Readers likely know that new accounting standards are forcing investment banks and other financial firms to specify how the value the assets on their balance sheet.
Level 1 assets are ones whose prices can be readily obtained (i.e., they trade actively); Leve 2 assets may not trade often, but they are very similar to assets that can be readily priced, so a Level 2 asset can be priced in relation to a similar (or several comparable) Level 1 instruments. Level 3 assets cannot be priced in relationship to actively traded assets. Many observers treat these values with considerable skepticism, calling them “mark to make believe.”
A Bloomberg story reports that Goldman’s ratio of Level 3 assets, at 6.9%, is higher than that of Merrill or Citigroup, both of which took well publicized writedowns (Note that an earlier Marketwatch story, citing Bernstein Research, had put Goldman’s percentage much higher, at 15%. It would be interesting to find out whether this was an error, or whether Goldman sold or reclassified former Level 3 assets). However, note that Morgan Stanley’s ratio was even higher, at 7.4%.

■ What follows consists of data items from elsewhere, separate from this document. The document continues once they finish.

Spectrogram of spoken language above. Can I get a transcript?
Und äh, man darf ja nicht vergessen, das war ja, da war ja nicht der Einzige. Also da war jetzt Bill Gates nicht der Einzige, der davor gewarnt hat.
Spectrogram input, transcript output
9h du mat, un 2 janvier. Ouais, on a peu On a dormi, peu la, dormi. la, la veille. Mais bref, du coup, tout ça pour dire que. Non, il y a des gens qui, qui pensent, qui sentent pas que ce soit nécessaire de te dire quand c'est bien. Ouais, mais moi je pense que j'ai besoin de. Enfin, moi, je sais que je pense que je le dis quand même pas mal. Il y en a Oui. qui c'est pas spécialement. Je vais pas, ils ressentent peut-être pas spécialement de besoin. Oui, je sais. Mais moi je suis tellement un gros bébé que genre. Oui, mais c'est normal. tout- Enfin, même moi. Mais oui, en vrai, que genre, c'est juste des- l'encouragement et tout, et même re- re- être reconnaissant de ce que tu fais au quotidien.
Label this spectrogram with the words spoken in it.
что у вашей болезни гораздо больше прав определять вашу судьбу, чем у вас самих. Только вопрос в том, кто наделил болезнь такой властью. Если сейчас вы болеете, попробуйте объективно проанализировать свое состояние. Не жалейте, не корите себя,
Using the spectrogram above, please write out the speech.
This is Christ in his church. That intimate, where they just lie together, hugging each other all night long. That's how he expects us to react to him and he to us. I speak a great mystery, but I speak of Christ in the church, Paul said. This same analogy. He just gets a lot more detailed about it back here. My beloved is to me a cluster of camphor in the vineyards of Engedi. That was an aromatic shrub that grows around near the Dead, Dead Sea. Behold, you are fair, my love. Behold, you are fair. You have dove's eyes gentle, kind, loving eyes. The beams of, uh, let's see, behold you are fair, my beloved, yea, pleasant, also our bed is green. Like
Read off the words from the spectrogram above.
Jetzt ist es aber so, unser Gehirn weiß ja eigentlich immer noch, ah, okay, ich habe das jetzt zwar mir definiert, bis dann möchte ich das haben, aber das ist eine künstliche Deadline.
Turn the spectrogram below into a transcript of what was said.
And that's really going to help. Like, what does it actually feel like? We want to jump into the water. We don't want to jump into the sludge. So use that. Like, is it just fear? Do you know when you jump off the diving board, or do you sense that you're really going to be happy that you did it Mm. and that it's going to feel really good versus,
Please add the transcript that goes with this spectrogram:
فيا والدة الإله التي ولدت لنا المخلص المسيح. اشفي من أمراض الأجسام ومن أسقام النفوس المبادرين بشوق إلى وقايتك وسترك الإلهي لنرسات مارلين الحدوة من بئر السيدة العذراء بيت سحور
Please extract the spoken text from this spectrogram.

Goldman is also quite defensive about its Level 3 holdings, arguing they could be sold at the prices at which they are carried on the books. Sorry, but that argument doesn’t hold water. The very fact that these instruments can’t be priced in reference to a traded security means any valuation is guesswork.
Goldman Sachs Group Inc. held a bigger proportion of hard-to-value assets at the end of the third quarter than Citigroup Inc. and Merrill Lynch & Co., two of the firms hardest hit by subprime mortgage losses.

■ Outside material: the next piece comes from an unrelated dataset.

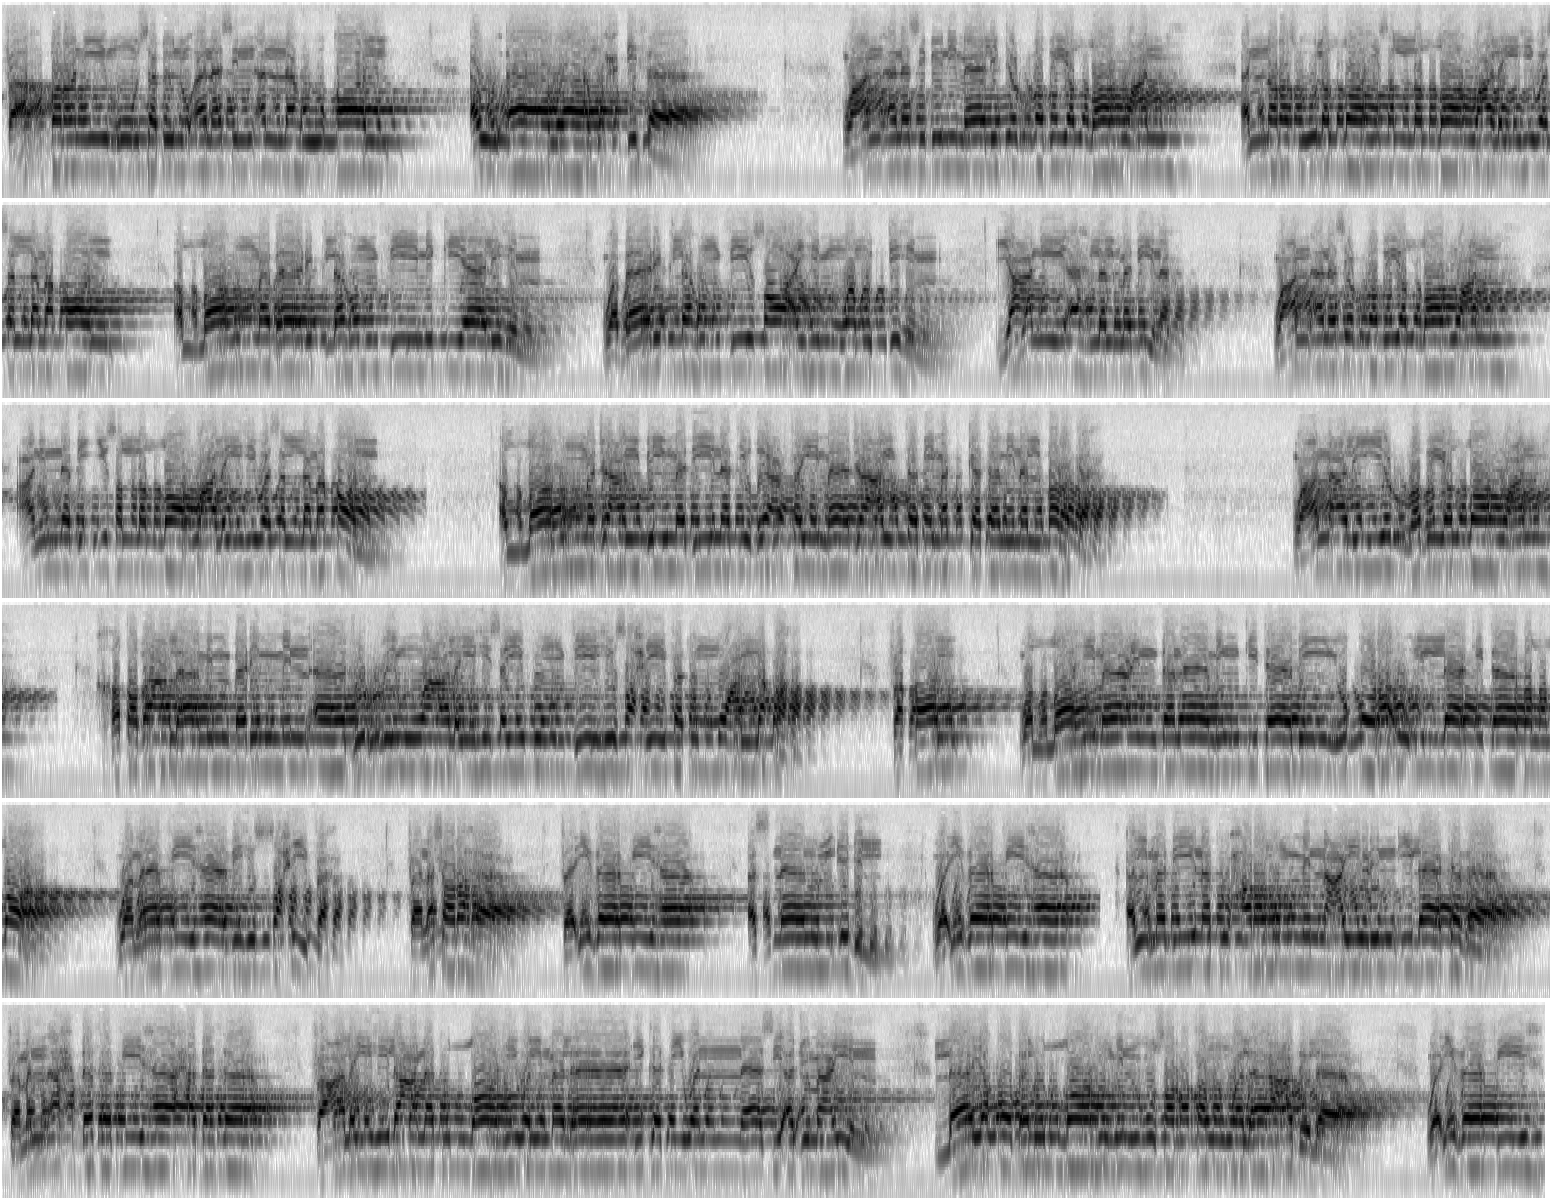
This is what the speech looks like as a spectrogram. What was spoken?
فأخبرني موسى بن أنس أنه قال أو آوى محدثا. وعن أنس بن مالك رضي الله عنه أن رسول الله صلى الله عليه وسلم قال اللهم بارك لهم في مكيالهم وبارك لهم في صاعهم ومدهم يعني أهل المدينة. وعن أنس رضي الله عنه عن النبي صلى الله عليه وسلم قال اللهم اجعل بالمدينة ضعفي ما جعلت بمكة من البركة. وعن علي رضي الله عنه خطب على منبر من آجر وعليه سيف فيه صحيفة معلقة فقال والله ما عندنا من كتاب يقرأ إلا كتاب الله وما في هذه الصحيفة فنشرها فإذا فيها أسنان الإبل وإذا فيها المدينة حرم من عير إلى كذا فمن أحدث فيها حدثا فعليه لعنة الله والملائكة والناس أجمعين. لا يقبل الله منه صرفا ولا عدلا. وإذا فيه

Goldman’s Level 3 assets, for which market prices are so scarce that companies use internal models to gauge their value, accounted for 6.9 percent of the New York-based firm’s $1.05 trillion total at the end of August, according to a filing with the U.S. Securities and Exchange Commission. Citigroup classified 5.7 percent of its assets as Level 3 on Sept. 30 and Merrill reported 2.5 percent.
Investors have grown wary of banks and brokerages with difficult-to-sell securities on their books, after profits at Citigroup and Merrill were crippled by at least $19 billion of writedowns, mostly from bonds backed by home loans to borrowers with poor credit histories. While Goldman officials say the firm won’t report an “extraordinary” drop in its subprime holdings, investors have remained skeptical, pushing its shares down 15 percent this month in New York Stock Exchange trading.
“It’s hard to believe Goldman is perfect,” said Jon Fisher, who helps oversee $22 billion at Minneapolis-based Fifth Third Asset Management and sold his Goldman, Merrill and Morgan Stanley shares in the past 12 months. “Their losses might be smaller than others, but that doesn’t mean they don’t have a problem.”
Goldman posted a 79 percent increase in third-quarter profit, the biggest on Wall Street, even after shaving $1.48 billion from the value of high-yield loans….
“Just because they’re in Level 3 doesn’t mean we’re not pricing them correctly,” Goldman Chief Accounting Officer Sarah Smith said in a Nov. 9 interview. “We mark our positions to the point where we could exit at that moment.”
The 33 percent increase in Level 3 assets in the third quarter was mostly due to the freeze in the leveraged buyout market, which left firms including Goldman stuck with loans, Smith said. Goldman wrote down the value of those commitments when the debt was moved to Level 3. As the buyout market recovers, the loans may be upgraded to Level 2, she said.
Goldman’s Level 3 holdings totaled about $72 billion at the end of August. Stripping out stakes owned by others, Goldman’s “exposure” was $50.9 billion, or 4.9 percent of the firm’s total assets. A “substantial percentage” are private equity and real estate investments, said Goldman spokesman Lucas van Praag.
While those typically fall into the Level 3 category, assets such as leveraged loan commitments shift from one level to another depending on market conditions, Smith said.
“We take issue with the notion that all assets in Level 3 are hard to value,” said van Praag. “Given the disclosure rules, it is inevitable that any firm with a large private equity and real estate portfolio would have significant Level 3 assets.”….
“The market does not exist for a lot of these things,” said Edward Ketz, an associate professor of accounting at Pennsylvania State University in University Park, Pennsylvania. “Third level measures are fraught with lots of measurement error, in part because you are using assumptions.”….
“Even Level 2 is hard to price,” said Roger Lister, chief credit officer for financial institutions at Dominion Bond Rating Service. “Writedowns are coming out of Level 2 as well as 3. In the world of fixed income, prices have become less observable in the last few months. That’s why Level 3 is surging.”